Dodgers Hall of Fame broadcaster Vin Scully has witnessed plenty of memorable games involving the Astros -- several involving Fernando Valenzuela, who is in his 10th season in the adjoining booth as an analyst on the Dodgers' Spanish-language broadcasts.
Valenzuela spent his first day in the big leagues at the Astrodome after the Dodgers him from the minors in September 1980. His first big league start was against Astros on opening day 1981 at Dodger Stadium, when he filled in for the injured Jerry Reuss and pitched a five-hit shutout -- the official start of "Fernandomania."
Valenzuela also became a 20-game winner for the only time in his career with a complete-game 9-2 victory at the Astrodome in 1986, the same year he tied Carl Hubbell's All-Star game record with five consecutive strikeouts -- also at the `Dome.
In 1980, when the Astros and Dodgers were both in the NL West, Houston took a three-game lead into their final series of the regular season and lost all three in Los Angeles before winning a one-game tiebreaker the following day on Joe Niekro's 7-1 win over Dave Goltz and Art Howe's four RBIs.
When Dusty Baker homered on the final day of the 1977 season to give the Dodgers the first 30-homer foursome in history, he did it against the Astros' J.R. Richard at Chavez Ravine. Then there was the no-hitter Nolan Ryan pitched against the Dodgers in Houston in 1981.
"I will miss the memories," Scully said on Sunday. "It's been a great organization, originally owned by Roy Hofheinz, who built the Astrodome and was the most imaginative man since Bill Veeck. And you couldn't possibly think of the Astros without what we used to call the `Killer Bs' -- Bagwell, Biggio and Berkman. I'm sure the older fans hate the idea of them going to the American League, and the younger fans are thinking the other way: `Oh, great. We'll see the Yankees. We'll see the Red Sox.' So it might be a divided city."
Happ (4-4) is 0-3 with a 2.82 ERA in four career starts against the Dodgers who tied the score 1-all in the second on a two-out RBI single by Tony Gwynn Jr. and took the lead in the fourth on a leadoff homer by Matt Treanor that deflected off center fielder Justin Maxwell's glove as he made a leaping attempt in left-center.

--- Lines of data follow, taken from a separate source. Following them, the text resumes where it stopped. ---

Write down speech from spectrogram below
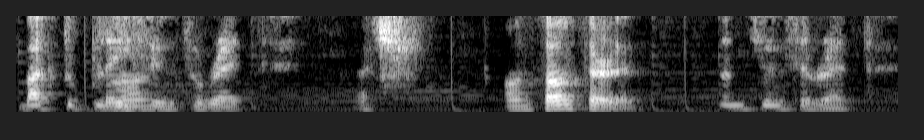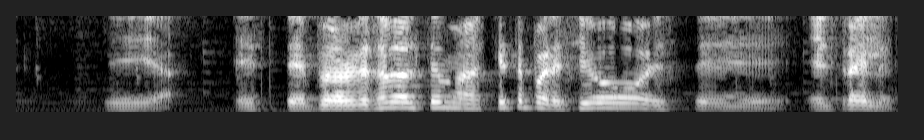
Back to Play Ah. Censured. On Sunset. Uncensored. Sí, este, pero regresando al tema, ¿qué te pareció este el tráiler?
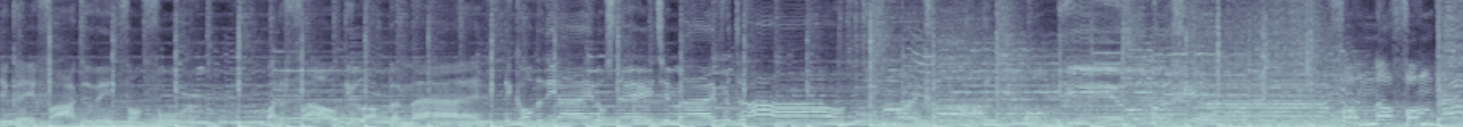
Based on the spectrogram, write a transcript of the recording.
Je kreeg vaak de wind van voren, maar de fout die lag bij mij. Ik hoop dat jij nog steeds in mij vertrouwt. Maar ik ga opnieuw beginnen. Vanaf vandaag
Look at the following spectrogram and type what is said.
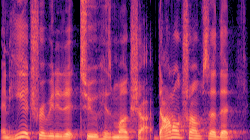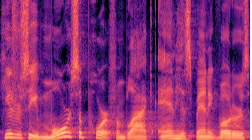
and he attributed it to his mugshot. Donald Trump said that he has received more support from black and Hispanic voters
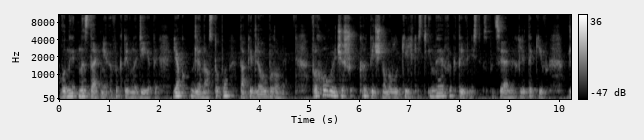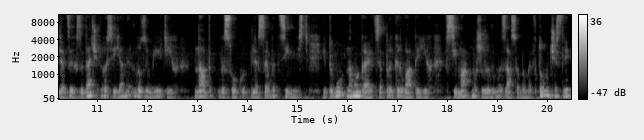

"He was in trouble a lot," Astros manager Brad Mills said. "Out of his 10 strikeouts, nine were with runners in scoring position. That tells you right there that he was in trouble almost every inning."
Capuano (7-1) pitched two-hit ball over seven innings and struck out eight. It was the eighth time in his last nine starts that he allowed fewer than three runs. The 33-year-old left-hander improved to 5-0 at home with a 1.36 ERA.
"The guy's good, man. He's been pitching good all year and he's one of the better pitchers you're going to face," Johnson said. "His changeup's nasty. I would consider him an ace on a lot of teams."
Jose Altuve lined Capuano's first pitch of the game past a diving Gwynn in center field for a triple, and scored when shortstop Dee Gordon made a diving stop of Jed Lowrie's grounder up the middle and threw him out.
"Lowrie hits that ball up the middle and Gordon makes a nice play to stop the inning from continuing to move on. That was a huge play of the game right there," Mills said. "We had something going, and Capuano was still trying to find himself."
Altuve's fourth triple of the season was Houston's only hit until Lowrie's two-out single in the sixth. Capuano threw only 67 pitches through the first five innings, 32 fewer than teammate Chad Billingsley made through five in his no-decision on Saturday night, when the Dodgers won 6-3 on a three-run homer in the ninth by A.J. Ellis.
NOTES: The most significant trade between the Dodgers and Astros was the one that sent CF Jimmy Wynn to Los Angeles for LHP Claude Osteen on December 6, 1973, when both clubs were NL West rivals.